Good Vs. Bad Cholesterol – How to Know the Difference
High cholesterol is a serious health problem that affects approximately 71 million Americans. High cholesterol leads to hardened arteries, cardiovascular disease and even strokes. Anyone can have high cholesterol: men, women, young, old, skinny or not – cholesterol levels don’t discriminate.
Believe it or not, there is a difference in types of cholesterol. Not all cholesterol is bad, it is an essential fat that your bodies’ cells need and does a lot of important work in the body. Some cholesterol is made by your body’s liver and some comes from your diet.
A cholesterol molecule is a lipid, which is a water insoluble substance like a wax, oil or fat. Cholesterol cannot dissolve in water or blood, and can’t move around the bloodstream on its own. In order to travel around the body, it attaches to a protein, forming a lipoprotein. Depending on the make-up of the lipoprotein (more protein vs. more cholesterol) will determine whether it moves through the body quickly to your liver, or more slowly leaving deposits as it goes.
LDL (Bad) Cholesterol
LDL (low-density lipoprotein) cholesterol is considered the “bad” cholesterol because it aids in building plaque, which is waxy deposit that can lead to clogs and lessened flexibility in your arteries. As your arteries become blocked, your blood flow is lessened and can result in a heart attack or stroke. A condition called peripheral artery disease can also develop when the buildup of plaque narrows the ability to supply blood to the legs.
HDL (Good) Cholesterol
HDL cholesterol is considered “good” cholesterol because it helps to remove LDL from the arteries. HDL attaches to LDL and helps to remove it from the arteries and carries it back to the liver to be broken down and passed from the body. One-third to one-fourth of blood cholesterol is carried by HDL. Healthy levels of HDL cholesterol can also protect against heart attack and stroke.

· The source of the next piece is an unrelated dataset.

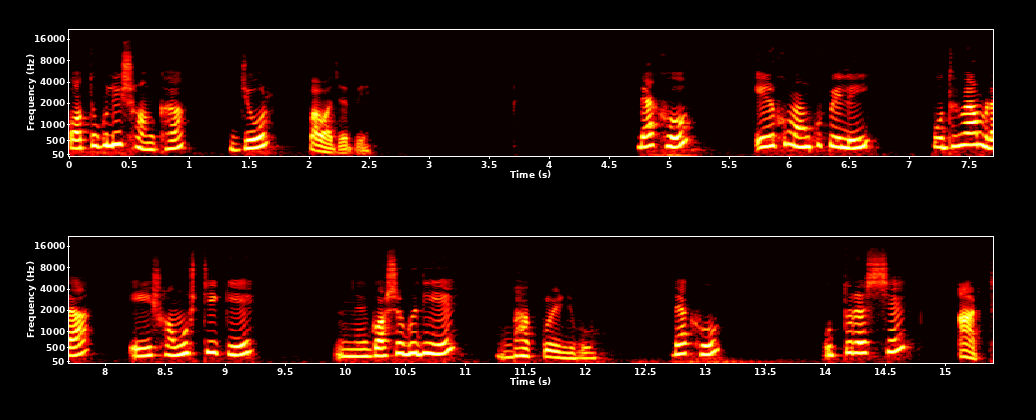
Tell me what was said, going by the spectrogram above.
কতগুলি সংখ্যা জোর পাওয়া যাবে? দেখো, এরকম অঙ্ক পেলেই প্রথমে আমরা এই সমষ্টিকে গসাগু দিয়ে ভাগ করে নেব। দেখো, উত্তর আসছে আট।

In fact, low levels of HDL have been shown to increase the risk of heart disease.
Even though heart attacks are unpredictable, higher levels of LDL cholesterol will increase your risk of heart disease. Your diet and genetics are both equally at fault when it comes to your cholesterol levels. If your LDL levels are high, your cardiologist will work with you to develop a personal strategy to reduce your LDL cholesterol levels.
It is recommended that adults have their cholesterol levels checked once every five years. Talk to your physician about your cholesterol levels at your next appointment.